Using the material that follows, output exactly the lines from the one containing "Task: transcribe the spectrogram below." through the one containing "Can you convert", with both ends kept.

Material for this exercise:
****************

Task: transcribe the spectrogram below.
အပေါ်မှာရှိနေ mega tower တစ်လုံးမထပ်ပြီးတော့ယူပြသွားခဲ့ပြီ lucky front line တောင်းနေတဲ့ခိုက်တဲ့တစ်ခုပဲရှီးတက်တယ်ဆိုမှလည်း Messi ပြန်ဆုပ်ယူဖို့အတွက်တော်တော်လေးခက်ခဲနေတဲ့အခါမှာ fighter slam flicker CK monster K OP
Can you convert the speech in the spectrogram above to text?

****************

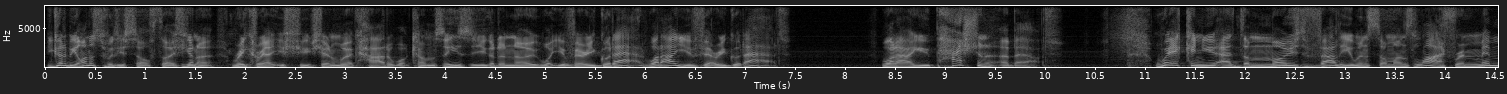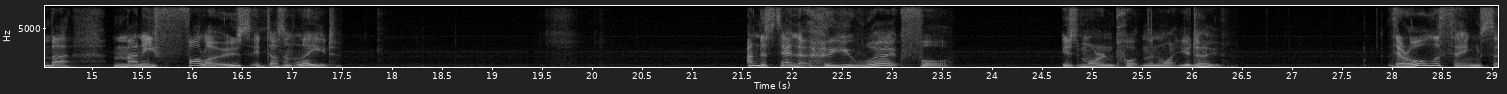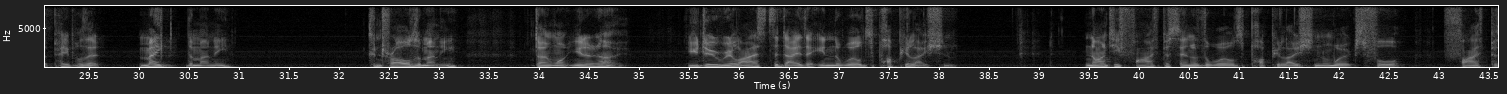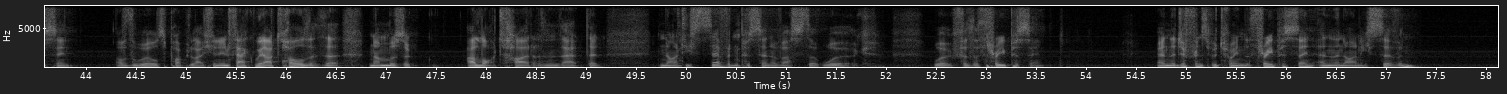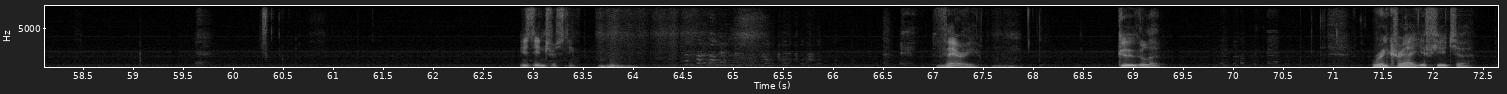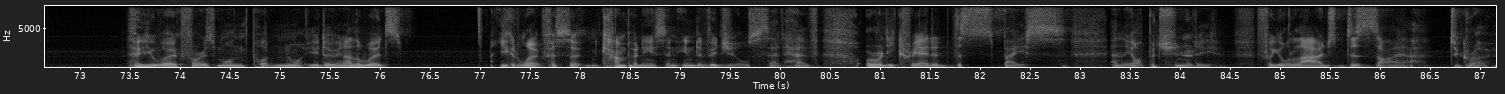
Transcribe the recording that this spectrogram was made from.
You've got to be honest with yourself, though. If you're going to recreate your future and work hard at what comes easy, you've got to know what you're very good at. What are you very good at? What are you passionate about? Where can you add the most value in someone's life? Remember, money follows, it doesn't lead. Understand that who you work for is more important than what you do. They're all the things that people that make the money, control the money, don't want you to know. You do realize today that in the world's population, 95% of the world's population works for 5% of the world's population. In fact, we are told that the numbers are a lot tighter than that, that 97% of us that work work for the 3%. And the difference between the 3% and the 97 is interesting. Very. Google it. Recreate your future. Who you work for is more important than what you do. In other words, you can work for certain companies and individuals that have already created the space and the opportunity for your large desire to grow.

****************

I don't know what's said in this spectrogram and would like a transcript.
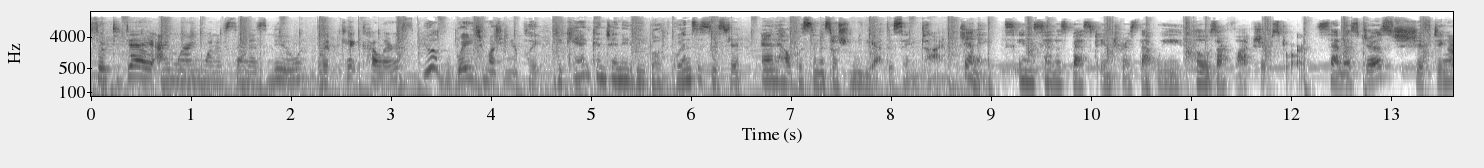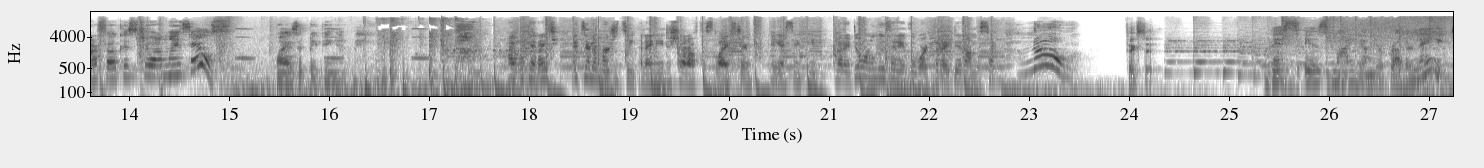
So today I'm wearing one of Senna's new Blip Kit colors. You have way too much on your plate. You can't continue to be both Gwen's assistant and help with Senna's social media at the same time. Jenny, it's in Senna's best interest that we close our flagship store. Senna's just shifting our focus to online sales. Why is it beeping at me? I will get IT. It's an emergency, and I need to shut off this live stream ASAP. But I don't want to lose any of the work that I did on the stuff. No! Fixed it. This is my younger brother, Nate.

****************

Answer for this exercise:
Task: transcribe the spectrogram below.
အပေါ်မှာရှိနေ mega tower တစ်လုံးမထပ်ပြီးတော့ယူပြသွားခဲ့ပြီ lucky front line တောင်းနေတဲ့ခိုက်တဲ့တစ်ခုပဲရှီးတက်တယ်ဆိုမှလည်း Messi ပြန်ဆုပ်ယူဖို့အတွက်တော်တော်လေးခက်ခဲနေတဲ့အခါမှာ fighter slam flicker CK monster K OP
Can you convert the speech in the spectrogram above to text?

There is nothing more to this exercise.